You can pop a movie disc in the tray and hit Play. If you do need to navigate to a settings menu, it’ll only be a few clicks away.

Having said that, you can get the PS5 media remote for improved control compared to the DualSense controller, though you have to pay extra for it. And some controls can be passed to your PS5 through your regular TV remote over HDMI-CEC, so you may find that you can use arrow buttons and play/pause controls just from your existing remote.

A dedicated 4K Blu-ray disc will be compatible with Dolby Atmos, DTS:X or PCM multichannel. Bitstreaming out from a regular Blu-ray player is a doddle compared to the Settings hunting you need to do in the PS5.

A dedicated deck also runs quieter (although the PS5 isn’t particularly noisy for a big powerful console).

PS5 as 4K Blu-ray player: the conclusion

If all the above hasn’t convinced you that a dedicated Blu-ray is better at spinning discs, then nothing will. But this doesn’t amount to a hill of beans if you actually want a PlayStation 5 for, y’know, gaming. 

Clearly, when it comes to value for money, the PlayStation 5 is the obvious winner. A Blu-ray player doesn’t even begin to approach its overall functionality.

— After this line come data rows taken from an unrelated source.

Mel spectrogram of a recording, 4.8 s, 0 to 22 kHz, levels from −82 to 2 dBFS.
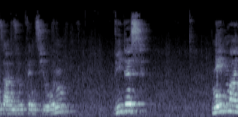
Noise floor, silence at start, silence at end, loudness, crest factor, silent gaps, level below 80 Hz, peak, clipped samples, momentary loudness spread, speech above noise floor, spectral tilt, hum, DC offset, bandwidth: -47 dBFS; 0 s; 0 s; -21 LUFS; 20 dB; none; -58 dBFS; -2 dBFS; under 0.1%; 15 LU; 27 dB; -5 dB/octave; none; under 0.1%; 14 kHz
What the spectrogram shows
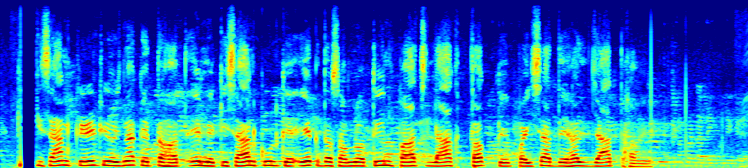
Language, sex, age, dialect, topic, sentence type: Bhojpuri, male, 18-24, Northern, banking, statement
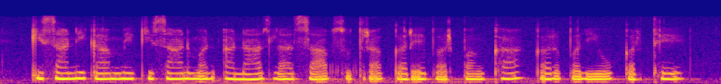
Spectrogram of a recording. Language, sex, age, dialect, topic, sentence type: Chhattisgarhi, female, 18-24, Northern/Bhandar, agriculture, statement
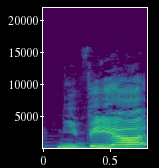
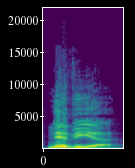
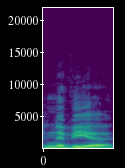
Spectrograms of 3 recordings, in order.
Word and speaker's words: Nivea: of products nowadays again i find the english pronunciation pretty funny nivea it's nivea i would always say neville neville or nivea or nivea or nevaeh uh naive naivea like i've heard so many different people pronounce it wrong i pronounced it wrong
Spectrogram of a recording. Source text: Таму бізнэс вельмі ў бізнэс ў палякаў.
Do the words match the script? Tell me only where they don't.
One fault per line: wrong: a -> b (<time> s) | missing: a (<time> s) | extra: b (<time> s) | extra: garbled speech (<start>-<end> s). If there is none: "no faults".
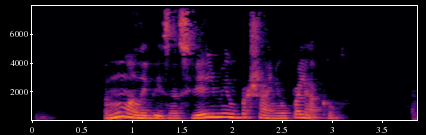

While we wouldn’t advocate buying a PS5 mainly for its 4K Blu-ray powers, it’ll do the job just fine for most users.

But if you take home theater seriously, a dedicated disc spinner makes perfect sense, particularly if you’re partnering it with a premium display and lavish sound system. 

It's also worth noting here that we rate the PS5 as a better Blu-ray player than the Xbox Series X. Its image quality is better – it's that simple. We do have a separate guide to whether the Xbox Series X is a good 4K Blu-ray player if you want to read more.

Steve May
Steve May

Home entertainment AV specialist

Steve has been writing about AV and home cinema since the dawn of time, or more accurately, since the glory days of VHS and Betamax. He has strong opinions on the latest TV technology, Hi-Fi and Blu-ray/media players, and likes nothing better than to crank up his ludicrously powerful home theatre system to binge-watch TV shows.